E2W or electric two-wheelers growth in India may halt for now. Indian authorities are attempting to regulate battery quality issues caused by rapid expansion. This reaction is due to the occurrence of fire incidents in the past couple of months. These incidents led to injuries of several people and the death of six.
Nitin Gadkari, India’s minister of road, transport, and highways’ recently held a meeting with E2W OEMs. In the meeting, the minister requested the companies refrain from launching new products. This is to continue until the determination of the causes of the fire events.

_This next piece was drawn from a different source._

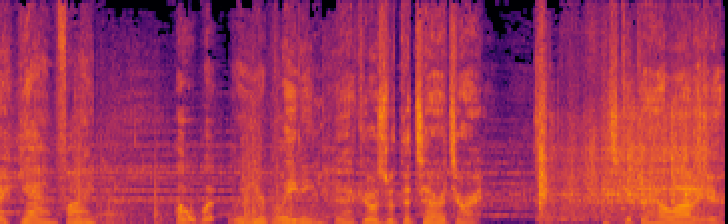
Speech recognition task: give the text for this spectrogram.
Okay? yeah, I'm fine. Oh, but well, you're bleeding. Yeah, it goes with the territory. Let's get the hell out of here.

Additionally, the government wants OEMs to voluntarily recall an entire batch of vehicles if one from the batch was damaged in a fire event.

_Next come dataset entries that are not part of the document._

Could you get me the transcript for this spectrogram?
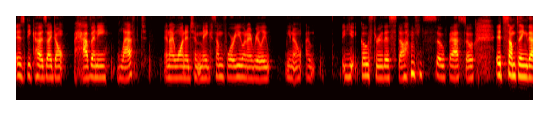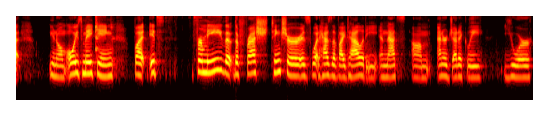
is because I don't have any left, and I wanted to make some for you, and I really, you know, I go through this stuff so fast. So it's something that, you know, I'm always making, but it's for me, the, the fresh tincture is what has the vitality, and that's um, energetically you're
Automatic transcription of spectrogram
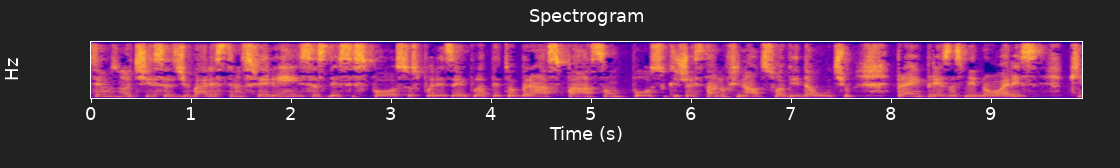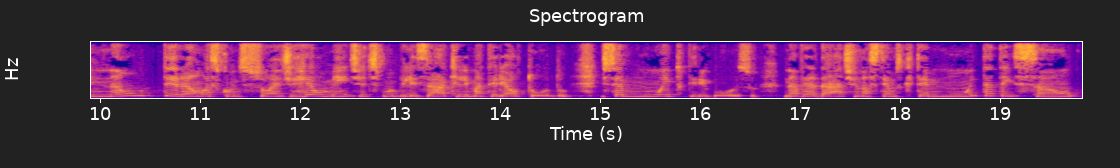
Nós temos notícias de várias transferências desses poços, por exemplo, a Petrobras passa um poço que já está no final de sua vida útil para empresas menores que não terão as condições de realmente desmobilizar aquele material todo. Isso é muito perigoso. Na verdade, nós temos que ter muita atenção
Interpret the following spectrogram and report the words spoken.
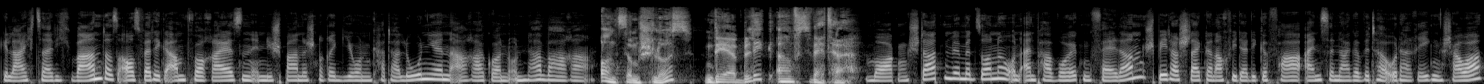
Gleichzeitig warnt das Auswärtige Amt vor Reisen in die spanischen Regionen Katalonien, Aragon und Navarra. Und zum Schluss der Blick aufs Wetter. Morgen starten wir mit Sonne und ein paar Wolkenfeldern. Später steigt dann auch wieder die Gefahr einzelner Gewitter oder Regenschauer.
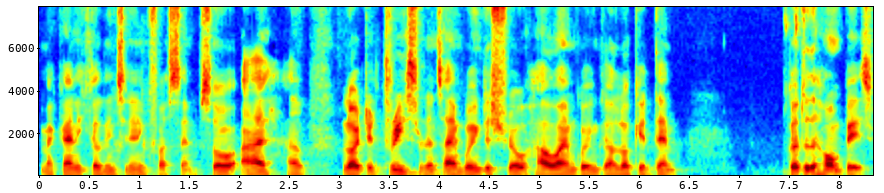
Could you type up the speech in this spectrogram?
mechanical engineering first sem. So I have allotted three students. I am going to show how I am going to allocate them. Go to the home page.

In April, several E2W OEMs in India recalled their products, notably Okinawa Autotech (3,215 units) and Pure EV (2,000 units). Over the weekend, Ola Electric became the latest OEM to recall 1,441 units.

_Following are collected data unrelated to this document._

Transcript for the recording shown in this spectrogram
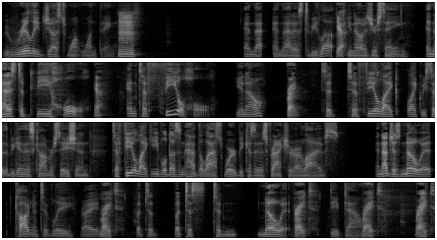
we really just want one thing mm and that and that is to be loved yeah. you know as you're saying and that is to be whole yeah and to feel whole you know right to to feel like like we said at the beginning of this conversation to feel like evil doesn't have the last word because it has fractured our lives and not just know it cognitively right right but to but to to know it right deep down. Right. Right.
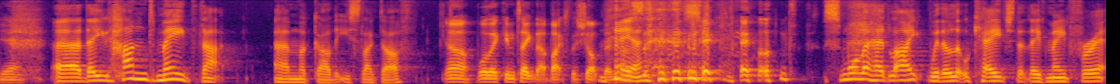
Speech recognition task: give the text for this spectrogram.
Yeah. uh, they handmade that uh, mudguard that you slagged off. Oh well, they can take that back to the shop then. Yeah. They failed. smaller headlight with a little cage that they've made for it.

According to statistics from the Federation of Automobile Dealership Association, E2W sales in India increased from 41,046 units in fiscal 2021 to 231,338 units in fiscal 2022. In addition to that, E2W sales in India will expectedly reach close to 18 million by 2030.
India’s E2W fire occurrences could be a result of the fast-growing E2W production. According to reports, companies imports entirely knocked down kits and assemble and deliver products with hardly any engineering effort. Tarun Mehta, CEO of Ather Energy, mentioned that foreign-sourced battery packs or platforms for E2W may not be suitable for the Indian environment.
Additionally, unidentified EV sector insiders claim that OEMs are pushing goods from manufacturers to consumers in order to gain market share, skipping the need for proper permits, and there are gaps for importing sub-standard cells.
Amitabh Kant, CEO of NITI Aayog, earlier spoke about the need for better regulation of cell manufacturing. He also spoke about enhancing the battery management system.